WHAT THE EXERCISE ASKS:
Beginning with the line that holds "This spectrogram's transcript" in the data below, give again every line through the one that holds "Next is a spectrogram", exactly as written.

Top of DATASET ENTRIES

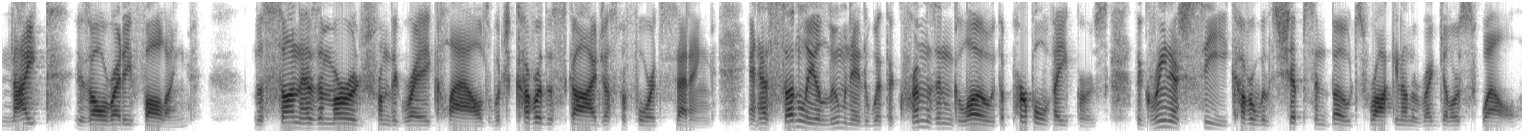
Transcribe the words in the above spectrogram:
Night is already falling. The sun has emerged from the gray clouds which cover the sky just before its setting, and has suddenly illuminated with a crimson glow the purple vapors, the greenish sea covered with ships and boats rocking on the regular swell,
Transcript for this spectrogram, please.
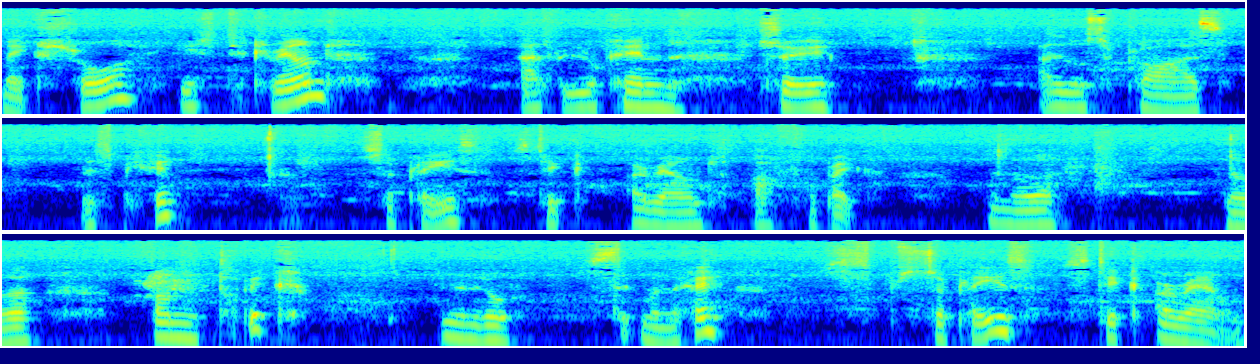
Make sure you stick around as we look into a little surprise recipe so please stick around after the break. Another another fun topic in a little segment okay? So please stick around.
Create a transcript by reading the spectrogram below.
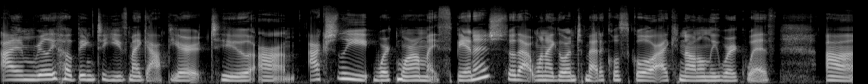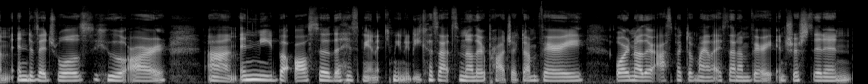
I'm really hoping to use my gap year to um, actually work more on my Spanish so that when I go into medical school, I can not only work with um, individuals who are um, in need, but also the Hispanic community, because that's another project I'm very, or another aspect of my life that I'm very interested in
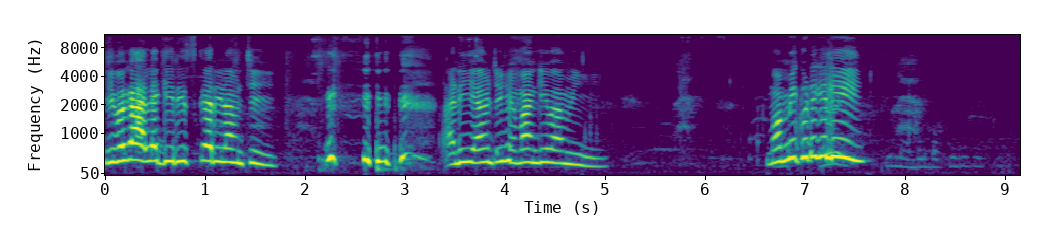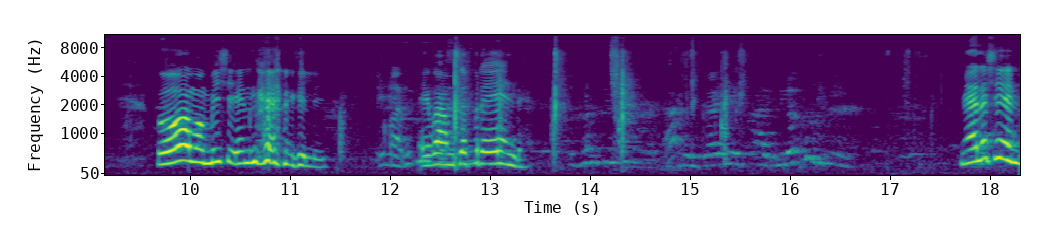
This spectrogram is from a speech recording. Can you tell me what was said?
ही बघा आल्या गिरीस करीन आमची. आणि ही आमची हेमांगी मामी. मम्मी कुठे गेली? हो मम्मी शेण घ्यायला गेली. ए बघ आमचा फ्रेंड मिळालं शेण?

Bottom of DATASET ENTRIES
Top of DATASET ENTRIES

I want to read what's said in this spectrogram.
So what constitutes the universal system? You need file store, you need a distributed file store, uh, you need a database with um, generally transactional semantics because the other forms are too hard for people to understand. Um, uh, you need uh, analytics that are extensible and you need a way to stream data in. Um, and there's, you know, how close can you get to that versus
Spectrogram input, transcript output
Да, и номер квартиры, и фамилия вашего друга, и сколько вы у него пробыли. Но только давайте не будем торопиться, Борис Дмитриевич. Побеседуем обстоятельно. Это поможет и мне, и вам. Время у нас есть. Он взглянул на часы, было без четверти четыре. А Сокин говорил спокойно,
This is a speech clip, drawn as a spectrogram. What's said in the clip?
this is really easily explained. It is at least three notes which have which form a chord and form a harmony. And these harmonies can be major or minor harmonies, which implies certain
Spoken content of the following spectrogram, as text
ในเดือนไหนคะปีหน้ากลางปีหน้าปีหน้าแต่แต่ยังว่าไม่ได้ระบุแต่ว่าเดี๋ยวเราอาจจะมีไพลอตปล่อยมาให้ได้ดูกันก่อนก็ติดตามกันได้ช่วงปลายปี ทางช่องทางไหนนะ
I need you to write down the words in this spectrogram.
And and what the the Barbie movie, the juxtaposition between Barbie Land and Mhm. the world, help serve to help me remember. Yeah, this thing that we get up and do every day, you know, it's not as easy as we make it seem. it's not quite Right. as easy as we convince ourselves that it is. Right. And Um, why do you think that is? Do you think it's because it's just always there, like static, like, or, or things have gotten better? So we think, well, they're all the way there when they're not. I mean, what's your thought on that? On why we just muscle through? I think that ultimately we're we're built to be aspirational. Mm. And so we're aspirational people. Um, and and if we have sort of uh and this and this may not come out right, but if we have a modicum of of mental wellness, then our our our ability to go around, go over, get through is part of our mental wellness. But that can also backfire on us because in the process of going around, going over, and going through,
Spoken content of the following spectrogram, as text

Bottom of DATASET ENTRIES
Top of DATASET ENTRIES

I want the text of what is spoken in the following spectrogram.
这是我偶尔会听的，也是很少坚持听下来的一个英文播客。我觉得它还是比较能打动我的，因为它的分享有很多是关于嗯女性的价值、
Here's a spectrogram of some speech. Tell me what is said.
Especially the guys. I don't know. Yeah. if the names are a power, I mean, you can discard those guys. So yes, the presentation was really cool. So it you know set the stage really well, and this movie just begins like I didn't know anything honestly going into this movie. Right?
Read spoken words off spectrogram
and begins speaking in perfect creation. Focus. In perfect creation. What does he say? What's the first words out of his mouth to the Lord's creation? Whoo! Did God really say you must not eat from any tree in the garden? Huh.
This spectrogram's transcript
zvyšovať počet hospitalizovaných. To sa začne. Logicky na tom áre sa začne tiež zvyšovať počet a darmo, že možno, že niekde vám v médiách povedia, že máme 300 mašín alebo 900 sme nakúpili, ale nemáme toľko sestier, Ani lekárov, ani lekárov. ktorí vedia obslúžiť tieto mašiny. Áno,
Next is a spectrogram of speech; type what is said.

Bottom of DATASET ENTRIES

REPLY TO THE TASK:
This spectrogram's transcript
zvyšovať počet hospitalizovaných. To sa začne. Logicky na tom áre sa začne tiež zvyšovať počet a darmo, že možno, že niekde vám v médiách povedia, že máme 300 mašín alebo 900 sme nakúpili, ale nemáme toľko sestier, Ani lekárov, ani lekárov. ktorí vedia obslúžiť tieto mašiny. Áno,
Next is a spectrogram of speech; type what is said.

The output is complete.